Outside Looking In: How Local Students View Creek


Wryn Duepre

Junior Sara Swedan yells while attending a Creek home game against Pine Creek Varsity Girls’ basketball team. Games can quickly become competitive, yet many students enjoy the competitive atmosphere. “There’s always banter between us but it’s in,” Grandview High School Grayson Wolfe said.

Gabby Schrock, Assistant A&E Editor

Top dogs. Perfect white, rich teenagers. Well-mannered. Number one in the state. Best academics. These are all common stereotypes of Creek and its students, whose behavior both in and outside of school influence the opinions of others. 

Creek is notorious for students’ chants at sporting events. But for Overland High School (OHS) senior Hannah Tadesse, these actions aren’t unique to Creek.

“Whenever I go to a game that is against Creek, there might be some obnoxious behavior, but I think it’s understandable because everyone can be,” Tadesse said.

Grandview High School (GHS) junior Grayson Wolfe feels the same. “There’s always banter between us. But it’s fun. I enjoy the games a lot,” he said. 

Despite the competitiveness that can occur between Creek and other high schools like GHS, Rock Canyon High School (RCHS) freshman Addy Cabeen noted that while Creek is mainly known for its athletics and academics, Creek also has a great community that unifies with and supports other school communities.

“When we [RCHS and CCHS] all united in support for the Prices when Makai got into that car accident and Mr. Price worked for [RCHS], I appreciated when [RCHS and Creek] students wore his favorite color, green, to a basketball game between the two schools in support of his family,” Cabeen said.“I think it helped bring a really special bond to RCHS and Creek,” Cabeen said.

Wolfe and Cabeen both think that a typical Creek kid means “being rich” and that Creek’s sports teams do well in everything they compete in, but they also believe that “Cherry Creek is a genuinely good school,” as Cabeen put it.

Tadesse believes that Creeks’ buildings and sports programs are the only positive aspects of the school. She has heard about instances of racism, discrimination, and bullying from former students and social media. 
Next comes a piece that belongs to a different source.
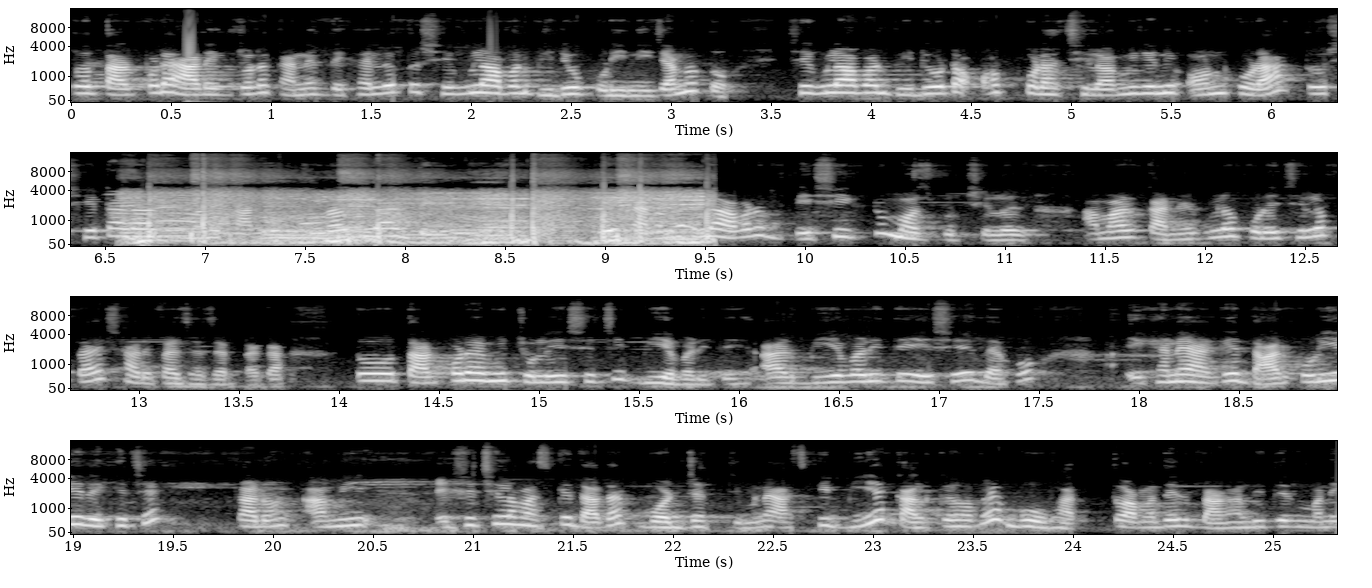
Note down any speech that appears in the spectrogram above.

“Creek definitely has a bad reputation,” Tadesse said. “Most schools with little to no diversity have a bad reputation based on the students who have felt ostracized or targeted because of their otherness.”

Tadesse’s beliefs extend to Creek’s large student body and the idea that Creek students are too competitive and often behave disrespectfully to their peers and other schools.

“I haven’t been around enough Creek kids to make an accurate judgment, but going off what I hear, the [students’] behavior seems to be cliquey and reminds me of toxic academia in a sense like you have to prove [your] worth to be somebody in such a big school with well-off people,” Tadesse said. 

Creek freshman Lion Koustas feels differently. 

“All I heard about [was] crazy kids or drugs, [kids that are] white, rich, annoying, [and], rude,” Koustas said. “Some of those might be true, but as long as you get past those stereotypes and get to know people, there’s way more to Cherry Creek High School students than people outside think.”